The tumor necrosis factor (TNF) superfamily member TNF-like weak inducer of apoptosis (TWEAK) is a pro-inflammatory and pro-angiogenic cytokine implicated in physiological tissue regeneration and wound repair. TWEAK binds to a 102-amino acid type I transmembrane cell surface receptor named fibroblast growth factor-inducible 14 (Fn14). TWEAK:Fn14 engagement activates several intracellular signaling cascades, including the NF-κB pathway, and sustained Fn14 signaling has been implicated in the pathogenesis of chronic inflammatory diseases and cancer. Although several groups are developing TWEAK- or Fn14-targeted agents for therapeutic use, much more basic science research is required before we fully understand the TWEAK/Fn14 signaling axis. For example, we and others have proposed that TWEAK-independent Fn14 signaling may occur in cells when Fn14 levels are highly elevated, but this idea has never been tested directly. In this report, we first demonstrate TWEAK-independent Fn14 signaling by showing that an Fn14 deletion mutant that is unable to bind TWEAK can activate the NF-κB pathway in transfected cells.
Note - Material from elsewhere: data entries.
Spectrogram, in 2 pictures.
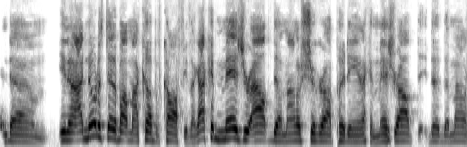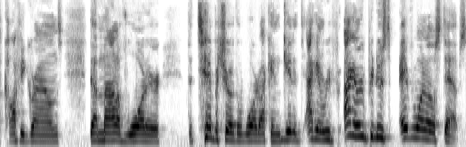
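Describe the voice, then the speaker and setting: A very fast-talking man with an American accent and a fairly high pitch, with ordinary pitch variation, in a dry, close sound with no echo over a quiet background. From US South, South Georgia. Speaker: podcast host and cooking channel creator. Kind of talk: casual interview conversation.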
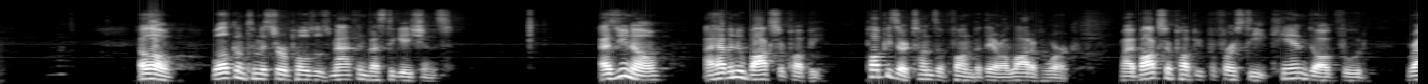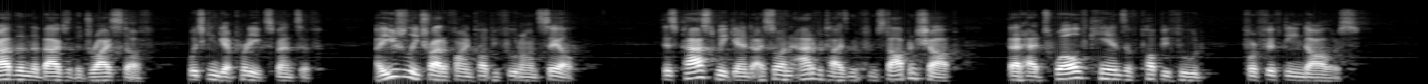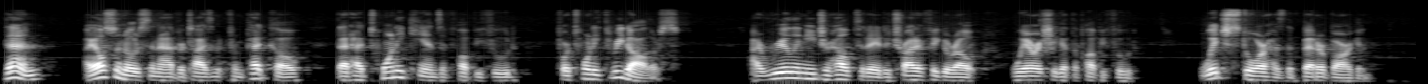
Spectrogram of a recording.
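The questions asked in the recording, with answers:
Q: Which store has the better bargain?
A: Petco ($1.15 per can vs $1.25 per can at Stop & Shop)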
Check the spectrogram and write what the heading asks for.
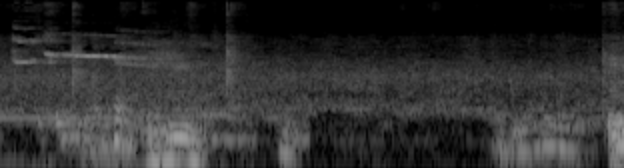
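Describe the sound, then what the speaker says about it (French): Pigeons or doves cooing in soft low phrases mixed with faint bird chirps, near and intermittent, under someone speaking. "Même les oiseaux chantent."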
We then show that ectopically-expressed, cell surface-localized Fn14 can self-associate into Fn14 dimers, and we show that Fn14 self-association is mediated by an 18-aa region within the Fn14 cytoplasmic domain. Endogenously-expressed Fn14 as well as ectopically-overexpressed Fn14 could also be detected in dimeric form when cell lysates were subjected to SDS-PAGE under non-reducing conditions. Additional experiments revealed that Fn14 dimerization occurs during cell lysis via formation of an intermolecular disulfide bond at cysteine residue 122. These findings provide insight into the Fn14 signaling mechanism and may aid current studies to develop therapeutic agents targeting this small cell surface receptor.

Show MeSH
Related in: MedlinePlus